• _Records for the exercise_
+ + + + +
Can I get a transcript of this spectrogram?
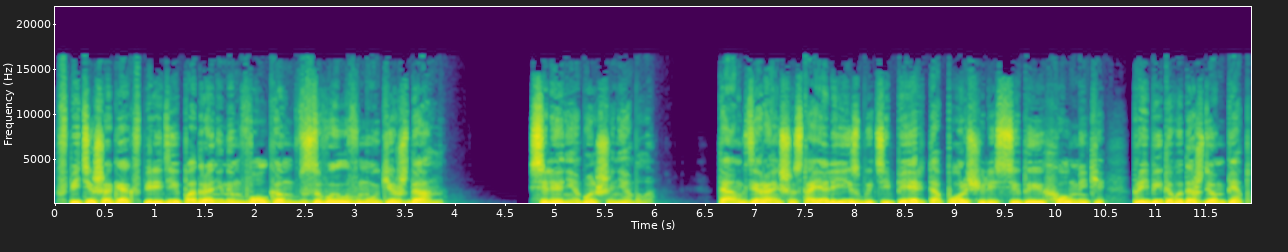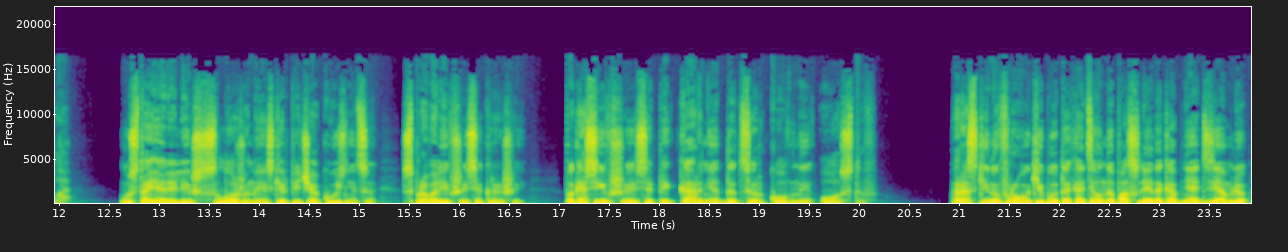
В пяти шагах впереди под раненым волком взвыл в муке Ждан. Селения больше не было. Там, где раньше стояли избы, теперь топорщились седые холмики, прибитого дождем пепла. Устояли лишь сложенная из кирпича кузница с провалившейся крышей, покосившаяся пекарня да церковный остов. Раскинув руки, будто хотел напоследок обнять землю,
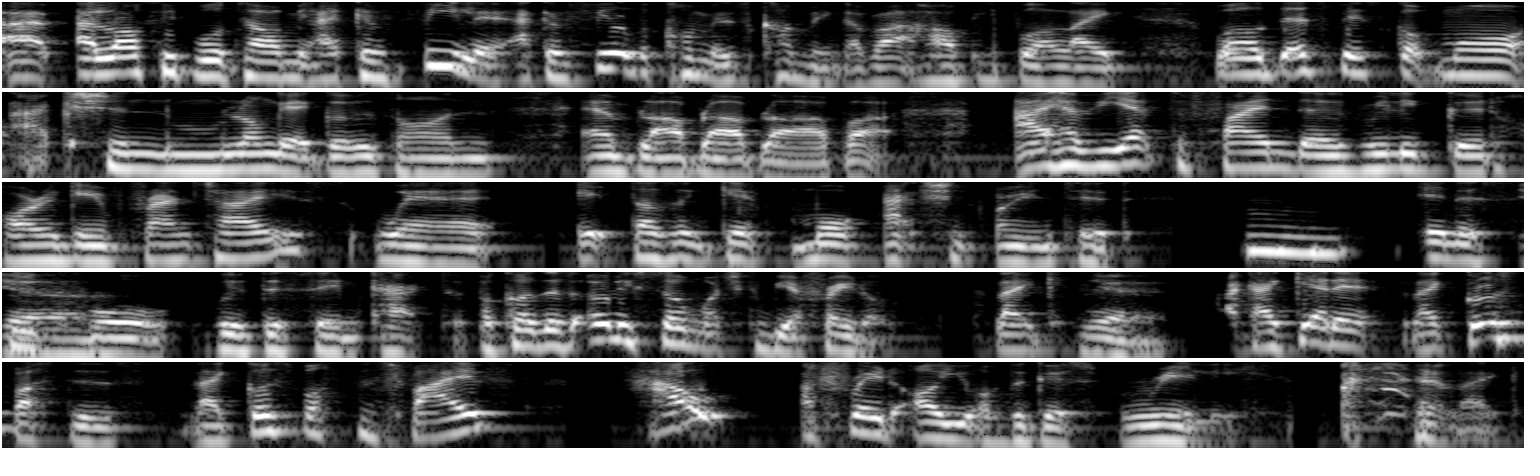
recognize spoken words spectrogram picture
I, a lot of people will tell me I can feel it. I can feel the comments coming about how people are like, well, Dead Space got more action the longer it goes on, and blah blah blah. But I have yet to find a really good horror game franchise where it doesn't get more action oriented Mm. in a Yeah. sequel with the same character because there's only so much you can be afraid of. Like, Yeah. like I get it. Like Ghostbusters, like Ghostbusters Five. How afraid are you of the ghost, really? like,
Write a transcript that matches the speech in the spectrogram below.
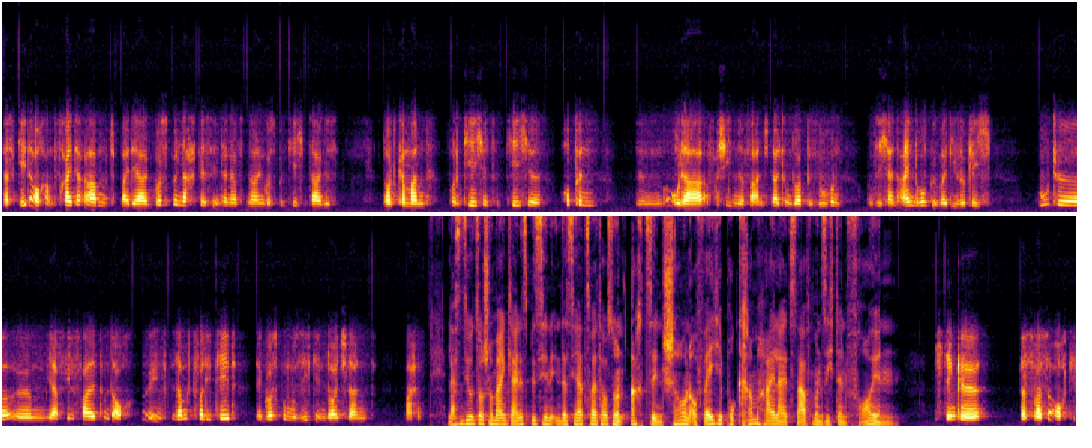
das geht auch am Freitagabend bei der Gospelnacht des Internationalen Gospelkirchentages. Dort kann man von Kirche zu Kirche hoppen ähm, oder verschiedene Veranstaltungen dort besuchen und sich einen Eindruck über die wirklich gute ähm, ja, Vielfalt und auch insgesamt Qualität der Gospelmusik in Deutschland machen. Lassen Sie uns doch schon mal ein kleines bisschen in das Jahr 2018 schauen. Auf welche Programm-Highlights darf man sich denn freuen? Ich denke, das, was auch die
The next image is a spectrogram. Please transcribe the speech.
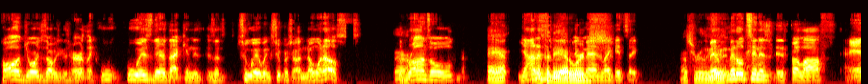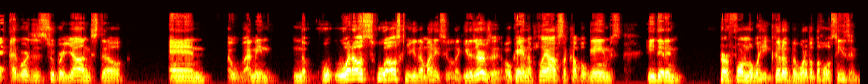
Paul George is always gets hurt. Like who who is there that can is a two-way wing superstar? No one else. Yeah. LeBron's old. Ant, Giannis is Anthony big, Edwards. man. Like it's like that's really Mid-. Middleton is it fell off. Ed- Edwards is super young still, and I mean, no, who, what else? Who else can you give that money to? Like he deserves it. Okay, in the playoffs, a couple games he didn't perform the way he could have, but what about the whole season?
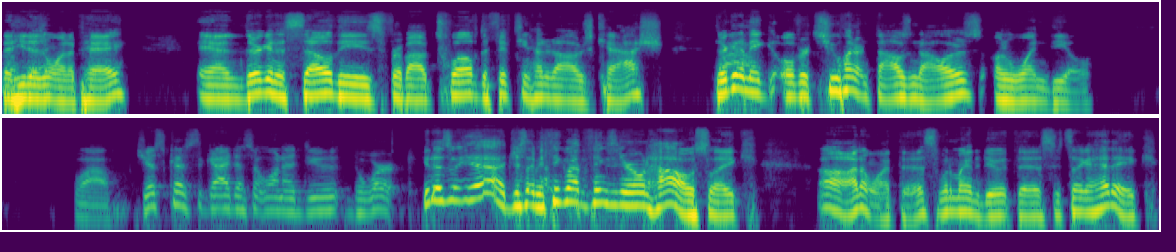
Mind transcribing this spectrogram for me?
that he doesn't want to pay, and they're going to sell these for about 12 to 1500 dollars cash. They're going to make over 200 thousand dollars on one deal. wow. Just because the guy doesn't want to do the work. He doesn't. Yeah, just I mean, think about the things in your own house. Like, oh, I don't want this. What am I going to do with this? It's like a headache.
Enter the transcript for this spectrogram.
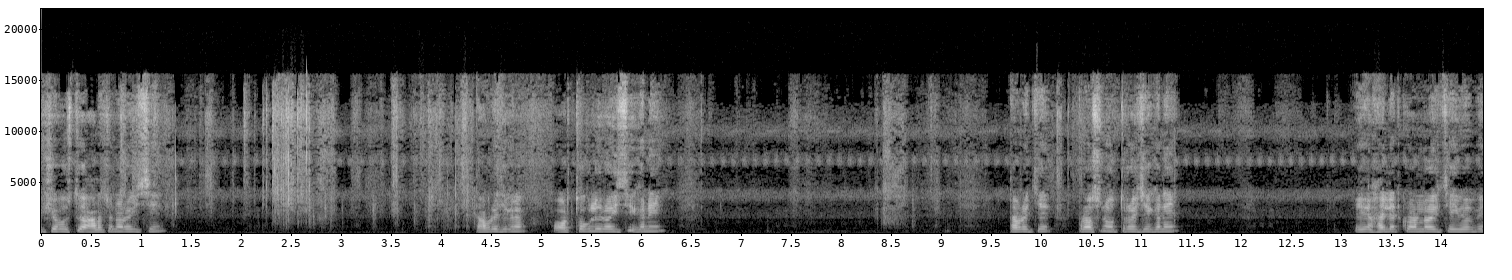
বিষয়বস্তু আলোচনা রয়েছে। তারপরে যেখানে অর্থগুলি রয়েছে, এখানে তারপরে হচ্ছে প্রশ্ন উত্তর রয়েছে, এখানে এই হাইলাইট করানো রয়েছে এইভাবে।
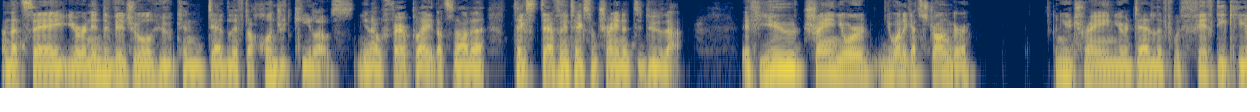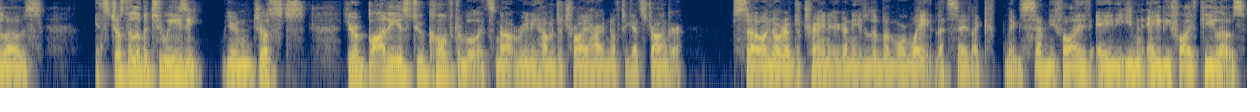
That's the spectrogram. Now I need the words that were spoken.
And let's say you're an individual who can deadlift hundred kilos. You know, fair play. That's not a takes definitely takes some training to do that. If you train your you want to get stronger, and you train your deadlift with fifty kilos, it's just a little bit too easy. You're just your body is too comfortable. It's not really having to try hard enough to get stronger. So in order to train it, you're going to need a little bit more weight. Let's say like maybe 75, 80, even 85 kilos,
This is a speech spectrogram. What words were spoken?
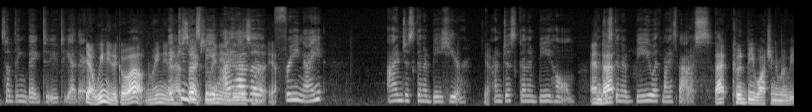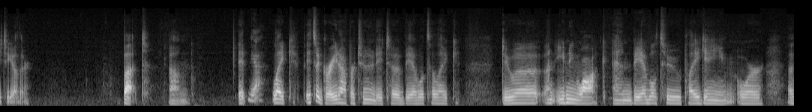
something big to do together. Yeah, we need to go out and we need to have sex just and we need to I do have this and a that. Yeah. free night. I'm just going to be here. Yeah. I'm just going to be home. And I'm that just going to be with my spouse. that could be watching a movie together. But um, it Yeah. like it's a great opportunity to be able to like do a an evening walk and be able to play a game or uh,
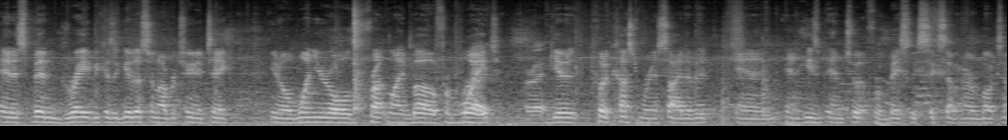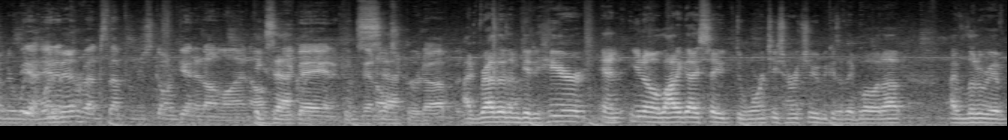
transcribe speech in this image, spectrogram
and it's been great because it gives us an opportunity to take, you know, a one-year-old frontline bow from Hoyt, Right, right. give it, put a customer inside of it, and and he's into it for basically six, seven hundred bucks under what Yeah, it would and it prevents them from just going and getting it online off Exactly. eBay and it comes in all Exactly. screwed up. I'd rather them get it here, and you know, a lot of guys say do warranties hurt you because if they blow it up. I've literally have,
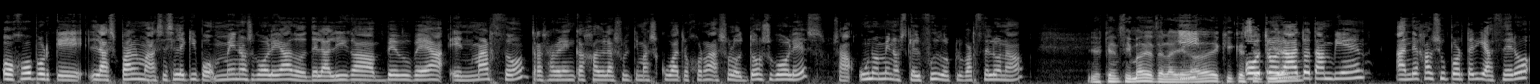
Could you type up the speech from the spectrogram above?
Ojo porque Las Palmas es el equipo menos goleado de la Liga BBVA en marzo, tras haber encajado en las últimas cuatro jornadas solo dos goles, o sea, uno menos que el Fútbol Club Barcelona. Y es que encima desde la y llegada de Quique otro Setién, dato también, han dejado su portería a cero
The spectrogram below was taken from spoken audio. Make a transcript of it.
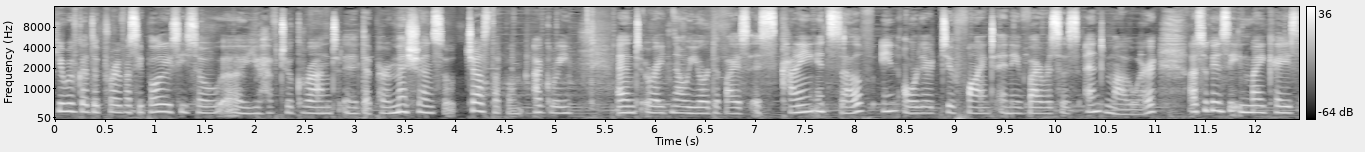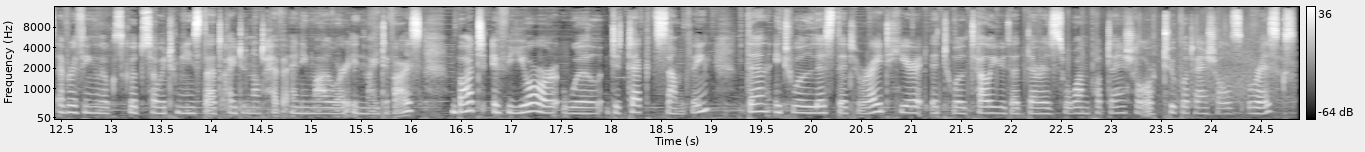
Here we've got the privacy policy, so uh, you have to grant uh, the permission, so just tap on agree. And right now your device is scanning itself in order to find any viruses and malware. As you can see in my case, everything looks good, so it means that I do not have any malware in my device. But if your will detect something, then it will list it right here here it will tell you that there is one potential or two potential risks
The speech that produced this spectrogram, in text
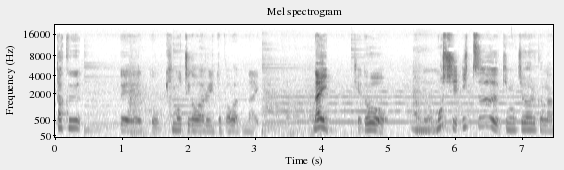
全く、えー、と気持ちが悪いとかはない。ないけどあの、うん。もしいつ気持ち悪くなっ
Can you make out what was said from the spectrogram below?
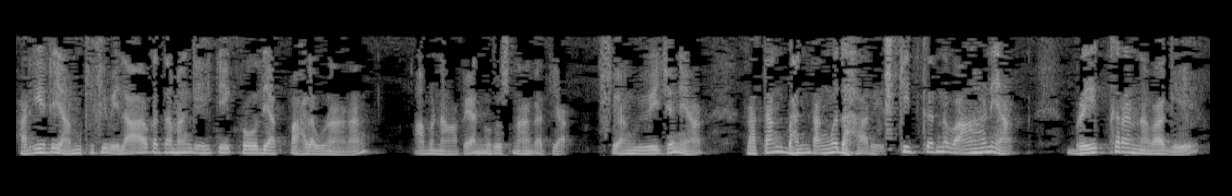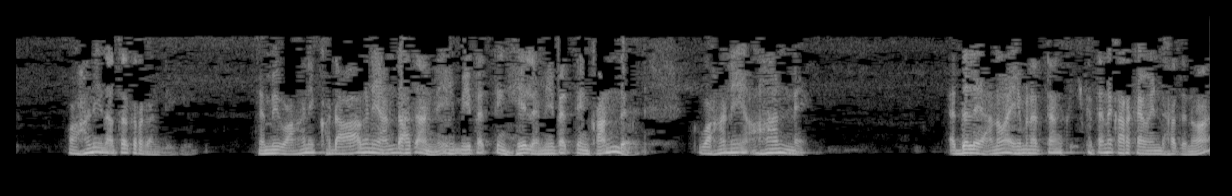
හරියට යම් කිසි වෙලාවක Tamange හිතේ ක්‍රෝධයක් පහළ වුණා නම් අමනාපයන් නුරුස්නා ගතියක් ස්වයං විවේචනයක් රතං භන්තං වධාරේ ස්කිඩ් කරන වාහනයක් බ්‍රේක් කරනවා වගේ වාහනේ නතර කරගන්නයි කියන්නේ. දැන් මේ වාහනේ කඩාගෙන යන්න හදන්නේ මේ පැත්තෙන් හෙල මේ පැත්තෙන් කන්ද වාහනේ අහන්නේ ඇදලා යනවා එහෙම නැත්නම් එකතැන කරකවෙන්න හදනවා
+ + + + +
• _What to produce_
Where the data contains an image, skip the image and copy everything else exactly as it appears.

• _Result of this exercise_
Can I get a transcript of this spectrogram?
В пяти шагах впереди под раненым волком взвыл в муке Ждан. Селения больше не было. Там, где раньше стояли избы, теперь топорщились седые холмики, прибитого дождем пепла. Устояли лишь сложенная из кирпича кузница с провалившейся крышей, покосившаяся пекарня да церковный остов. Раскинув руки, будто хотел напоследок обнять землю,
recognize spoken words spectrogram picture
I, a lot of people will tell me I can feel it. I can feel the comments coming about how people are like, well, Dead Space got more action the longer it goes on, and blah blah blah. But I have yet to find a really good horror game franchise where it doesn't get more action oriented Mm. in a Yeah. sequel with the same character because there's only so much you can be afraid of. Like, Yeah. like I get it. Like Ghostbusters, like Ghostbusters Five. How afraid are you of the ghost, really? like,
Write a transcript that matches the speech in the spectrogram below.
das geht auch am Freitagabend bei der Gospelnacht des Internationalen Gospelkirchentages. Dort kann man von Kirche zu Kirche hoppen ähm, oder verschiedene Veranstaltungen dort besuchen und sich einen Eindruck über die wirklich gute ähm, ja, Vielfalt und auch insgesamt Qualität der Gospelmusik in Deutschland machen. Lassen Sie uns doch schon mal ein kleines bisschen in das Jahr 2018 schauen. Auf welche Programm-Highlights darf man sich denn freuen? Ich denke, das, was auch die
The next image is a spectrogram. Please transcribe the speech.
Paul George is always gets hurt. Like who who is there that can is a two-way wing superstar? No one else. Yeah. LeBron's old. Ant, Giannis is Anthony big, Edwards. man. Like it's like that's really Mid-. Middleton is it fell off. Ed- Edwards is super young still, and I mean, no, who, what else? Who else can you give that money to? Like he deserves it. Okay, in the playoffs, a couple games he didn't perform the way he could have, but what about the whole season?
Mind transcribing this spectrogram for me?
that he doesn't want to pay, and they're going to sell these for about 12 to 1500 dollars cash. They're going to make over 200 thousand dollars on one deal. wow. Just because the guy doesn't want to do the work. He doesn't. Yeah, just I mean, think about the things in your own house. Like, oh, I don't want this. What am I going to do with this? It's like a headache.
Enter the transcript for this spectrogram.
বিষয়বস্তু আলোচনা রয়েছে। তারপরে যেখানে অর্থগুলি রয়েছে, এখানে তারপরে হচ্ছে প্রশ্ন উত্তর রয়েছে, এখানে এই হাইলাইট করানো রয়েছে এইভাবে।
That's the spectrogram. Now I need the words that were spoken.
And let's say you're an individual who can deadlift hundred kilos. You know, fair play. That's not a takes definitely takes some training to do that. If you train your you want to get stronger, and you train your deadlift with fifty kilos, it's just a little bit too easy. You're just your body is too comfortable. It's not really having to try hard enough to get stronger. So in order to train it, you're going to need a little bit more weight. Let's say like maybe 75, 80, even 85 kilos,
This is a speech spectrogram. What words were spoken?
something big to do together. Yeah, we need to go out and we need to have sex just and we need to I do have this and a that. Yeah. free night. I'm just going to be here. Yeah. I'm just going to be home. And I'm that just going to be with my spouse. that could be watching a movie together. But um, it Yeah. like it's a great opportunity to be able to like do a an evening walk and be able to play a game or uh,
transcribe speech in this image, spectrogram
and it's been great because it gives us an opportunity to take, you know, a one-year-old frontline bow from Hoyt, Right, right. give it, put a customer inside of it, and and he's into it for basically six, seven hundred bucks under what Yeah, it would and it prevents them from just going and getting it online off Exactly. eBay and it comes in all Exactly. screwed up. I'd rather them get it here, and you know, a lot of guys say do warranties hurt you because if they blow it up. I've literally have,
Could you type up the speech from the spectrogram above?
Ojo porque Las Palmas es el equipo menos goleado de la Liga BBVA en marzo, tras haber encajado en las últimas cuatro jornadas solo dos goles, o sea, uno menos que el Fútbol Club Barcelona. Y es que encima desde la y llegada de Quique otro Setién, dato también, han dejado su portería a cero
The spectrogram below was taken from spoken audio. Make a transcript of it.
Here we've got the privacy policy, so uh, you have to grant uh, the permission, so just tap on agree. And right now your device is scanning itself in order to find any viruses and malware. As you can see in my case, everything looks good, so it means that I do not have any malware in my device. But if your will detect something, then it will list it right here here it will tell you that there is one potential or two potential risks
The speech that produced this spectrogram, in text
全く、えー、と気持ちが悪いとかはない。ないけどあの、うん。もしいつ気持ち悪くなっ
Can you make out what was said from the spectrogram below?
හරියට යම් කිසි වෙලාවක Tamange හිතේ ක්‍රෝධයක් පහළ වුණා නම් අමනාපයන් නුරුස්නා ගතියක් ස්වයං විවේචනයක් රතං භන්තං වධාරේ ස්කිඩ් කරන වාහනයක් බ්‍රේක් කරනවා වගේ වාහනේ නතර කරගන්නයි කියන්නේ. දැන් මේ වාහනේ කඩාගෙන යන්න හදන්නේ මේ පැත්තෙන් හෙල මේ පැත්තෙන් කන්ද වාහනේ අහන්නේ ඇදලා යනවා එහෙම නැත්නම් එකතැන කරකවෙන්න හදනවා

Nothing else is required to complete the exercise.